DIRECTIONS FOR THIS TASK —
What is needed is an exact copy of the entries below, with every picture left out.

LISTED RECORDS —
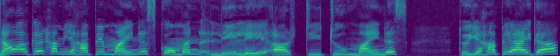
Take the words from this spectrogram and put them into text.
नाउ अगर हम यहाँ पे माइनस कॉमन ले ले आर टी टू माइनस तो यहाँ पे आएगा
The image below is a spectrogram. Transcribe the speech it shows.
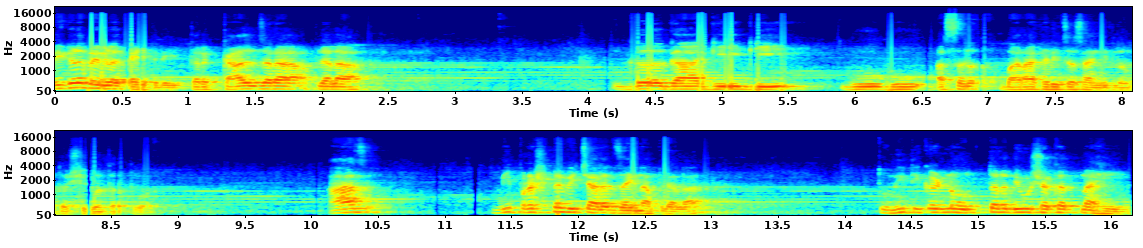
वेगळं वेगळं काहीतरी. तर काल जरा आपल्याला ग गा गी गी गु गु असं बाराखडीचं सांगितलं होतं शिवतत्व. आज मी प्रश्न विचारत जाईन आपल्याला. तुम्ही तिकडनं उत्तर देऊ शकत नाही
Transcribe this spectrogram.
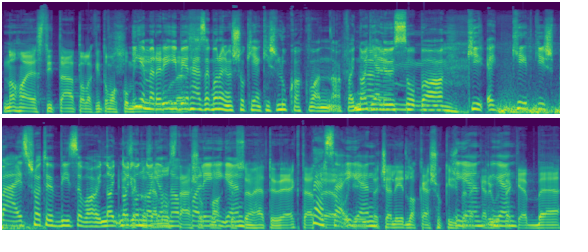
na, ha ezt itt átalakítom, akkor Igen, mert a régi lesz. bérházakban nagyon sok ilyen kis lukak vannak, vagy nagy előszoba, ki, egy, két kis pályz, stb. Szóval, hogy nagy, nagyon nagy a nappal. Igen. köszönhetőek. Tehát Persze, igen. a cselédlakások is igen, belekerültek igen. ebbe,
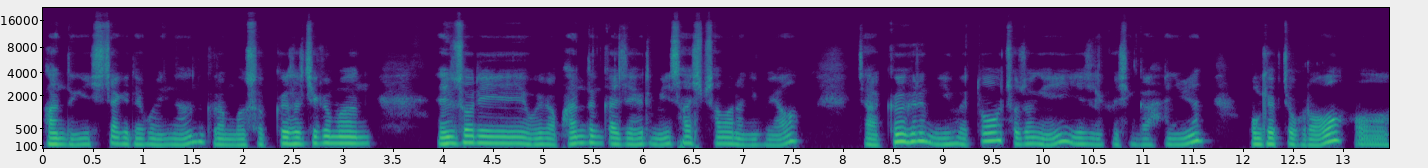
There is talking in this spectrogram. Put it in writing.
반등이 시작이 되고 있는 그런 모습. 그래서 지금은 엔솔이 우리가 반등까지의 흐름이 44만 원이고요. 자 그 흐름 이후에 또 조정이 이어질 것인가 아니면 본격적으로 어,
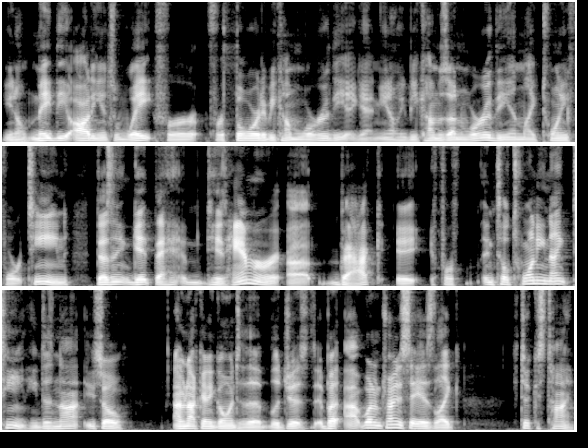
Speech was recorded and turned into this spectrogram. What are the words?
you know made the audience wait for for Thor to become worthy again. You know, he becomes unworthy in like 2014, doesn't get the his hammer uh, back eh, for until 2019. He does not. So I'm not going to go into the logistics, but uh, what I'm trying to say is like he took his time.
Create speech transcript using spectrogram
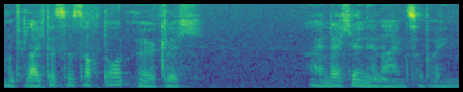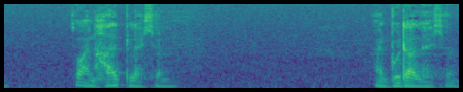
Und vielleicht ist es auch dort möglich, ein Lächeln hineinzubringen. So ein Halblächeln, ein Buddha-Lächeln.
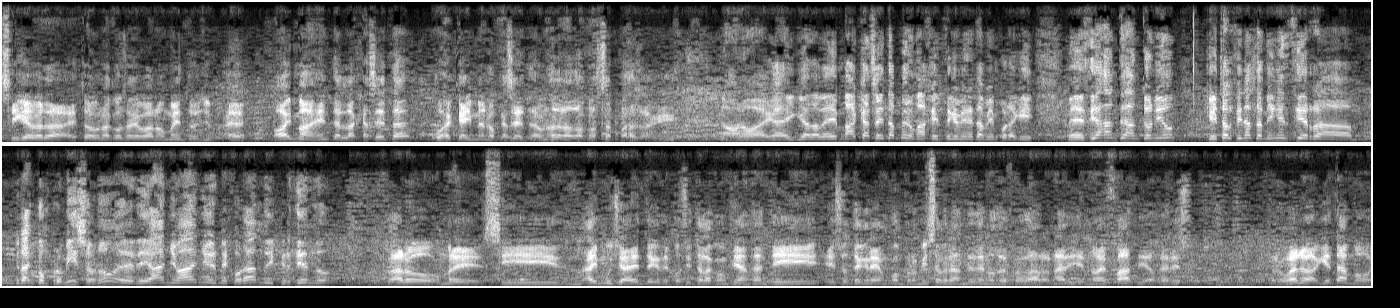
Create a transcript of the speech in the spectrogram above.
Sí que es verdad, esto es una cosa que va en aumento. Eh, ¿Hay más gente en las casetas o es que hay menos casetas? Una de las dos cosas pasan. ¿eh? No, no, hay cada vez más casetas, pero más gente que viene también por aquí. Me decías antes, Antonio, que esto al final también encierra un gran compromiso, ¿no? Eh, de año a año ir mejorando y creciendo. Claro, hombre, si hay mucha gente que deposita la confianza en ti, eso te crea un compromiso grande de no defraudar a nadie. No es fácil hacer eso. Pero bueno, aquí estamos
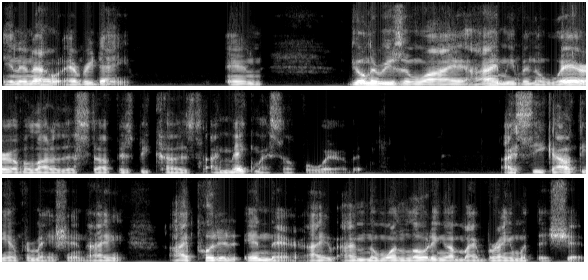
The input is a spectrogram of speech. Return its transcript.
in and out every day. And the only reason why I'm even aware of a lot of this stuff is because I make myself aware of it. I seek out the information. I I put it in there. I, I'm the one loading up my brain with this shit.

RESULT FOR THIS TASK —
Take the words from this spectrogram and put them into text.
नाउ अगर हम यहाँ पे माइनस कॉमन ले ले आर टी टू माइनस तो यहाँ पे आएगा
The image below is a spectrogram. Transcribe the speech it shows.
वेगळं वेगळं काहीतरी. तर काल जरा आपल्याला ग गा गी गी गु गु असं बाराखडीचं सांगितलं होतं शिवतत्व. आज मी प्रश्न विचारत जाईन आपल्याला. तुम्ही तिकडनं उत्तर देऊ शकत नाही
Transcribe this spectrogram.
na, ha ezt itt átalakítom, akkor Igen, mert a régi lesz. bérházakban nagyon sok ilyen kis lukak vannak, vagy nagy előszoba, ki, egy, két kis pályz, stb. Szóval, hogy nagy, nagyon nagy a nappal. Igen. köszönhetőek. Tehát Persze, igen. a cselédlakások is igen, belekerültek igen. ebbe,
There is talking in this spectrogram. Put it in writing.
반등이 시작이 되고 있는 그런 모습. 그래서 지금은 엔솔이 우리가 반등까지의 흐름이 44만 원이고요. 자 그 흐름 이후에 또 조정이 이어질 것인가 아니면 본격적으로 어,
Speech was recorded and turned into this spectrogram. What are the words?
you know made the audience wait for for Thor to become worthy again. You know, he becomes unworthy in like 2014, doesn't get the his hammer uh, back eh, for until 2019. He does not. So I'm not going to go into the logistics, but uh, what I'm trying to say is like he took his time.
Create speech transcript using spectrogram
Und vielleicht ist es auch dort möglich, ein Lächeln hineinzubringen. So ein Halblächeln, ein Buddha-Lächeln.
Create a transcript of the speech in the spectrogram above.
Sí que es verdad, esto es una cosa que va en aumento. Eh, ¿Hay más gente en las casetas o es que hay menos casetas? Una de las dos cosas pasan. ¿eh? No, no, hay cada vez más casetas, pero más gente que viene también por aquí. Me decías antes, Antonio, que esto al final también encierra un gran compromiso, ¿no? Eh, de año a año ir mejorando y creciendo. Claro, hombre, si hay mucha gente que deposita la confianza en ti, eso te crea un compromiso grande de no defraudar a nadie. No es fácil hacer eso. Pero bueno, aquí estamos
The input is a spectrogram of speech. Return its transcript.
in and out every day. And the only reason why I'm even aware of a lot of this stuff is because I make myself aware of it. I seek out the information. I I put it in there. I, I'm the one loading up my brain with this shit.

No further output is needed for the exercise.